The Asian Jumping Worm

Last Updated on May 3, 2021 by Jeffery Jago

It’s called the Asian jumping worm, and it is a type of invasive pest that has been spotted in various locations across the United States. It can cause significant damage to crops, and some people are reporting seeing this worm in their garden. If you want to learn more about this worm, or what steps you should take to get rid of them from your home or yard then keep reading!

What is an Asian jumping worm?

Asian jumping worms, or just Jumping Worms, Amynthas spp, are a species of worms in the family of Megascolecidae. Much like other nasty species of insect, they native to eastern Asia.
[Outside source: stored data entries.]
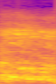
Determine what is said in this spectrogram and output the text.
One?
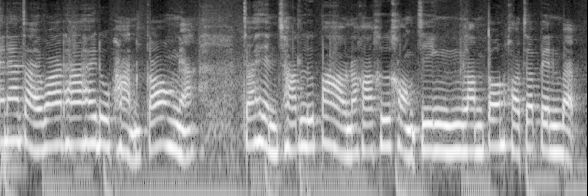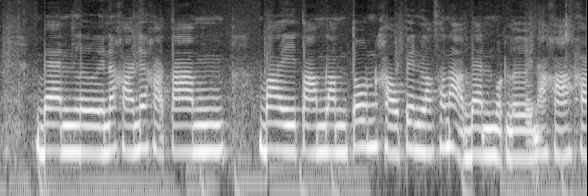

Identifying: The adult worm is light brown in color and has a size around 8-inches long. They’re known as “jumpers” because their bodies are designed to contract when stimulated for short distances at high speeds. It appears as though they are jumping away, and is entirely unexpected if you are out looking for regular native species of worm.

Their clitellum is much whiter/lighter than your average native, similarly-sized worm, such as the Canadian or European nightcrawlers.

Their movement across the soil when agitated is much like a sand snake, where they continually dash in an ‘s’ like shape, even reaching high speeds as quick as a snake.

If you’re trying to identify it inside a group of other native species, simply gliding your fingers across them all, or touching each one individually will be enough to make a jumping spider spring out, Try not to have a heart attack when it happens, it can be quiet unexpected even when you’re expecting it.

How did they get here?

It has been speculated that they were smuggled in on soil from online ordered of potted plants and flowers. The soil is usually imported from a region of Asia with an established population. But that’s not the only entry point they may have had.

Since the worms are popular as fishing bait, they may have been smuggled in deliberately to be distributed among fishermen who will buy them and not know what they’re doing. Warning: Jumping worms are a prohibited invasive species in most of North America. This is not just an afterthought, this species of worm is awful!

Wow, everyone’s so serious about this species right? So how about we get into why that is.

What makes jumpingworms bad

Compared to other earthworms, instead of creating nutrients and organic matter as they dig through the soil, this worm has an appetite for it. They’ll actually eat all of these nutrients that other worms would have left behind, as well as the nutrients that were already present in the soil.

This causes plants to starve, and the soil to become infertile. They also damage roots and root systems leaving behind only what looks like munched on coffee grounds.

This also has the secondary effects of altering the way water can be retained, or even flows in the soil. This has radical effects on the surrounding areas and can lead to flooding, or drought.

In east Asia, this species of worm has an environment that’s adapted for it to live. It has its own predators to hunt it specifically and keep it under control. Plants will have become more resilient to them.

However, in North America, as an invasive species, the local environment hasn’t had thousands or more years to adapt to the worm’s destructive power, and it can easily damage or destroy local ecosystems.

Prevention is the key when it comes to dealing with the jumping worm

There are things each of us can do to help control the problem.

First, if you’re in a forest or other wild area and notice worms on the ground, keep an eye out for them as you walk through that area. If you see worms on the surface, You should kill them. There are some other things you can do to prevent them from further spreading:

  • Thoroughly clean tools, shoes, and vehicles when moving from one site to another.
  • If your going from property to property (as a landscaper for example) be sure to clean all your tools beforehand. A quick squirt with a hose is better than nothing. The same for shovels and even boots if you’re doing a lot of in dirt work.
  • Do not buy mulch, compost, or other organic material that has not been heated and cured to a high enough temperature. Jumping worm egg casings do not survive temperatures over 104°F and should be destroyed.
  • If you are a vermicomposter, do not buy jumping worms for use in your bins.
  • If you are a fisherman, stick to fake jumping worm bait rather than the real thing. It’s illegal, don’t buy it.

If you would like to read more about the jumping work, check out these news articles about the invasive species progress.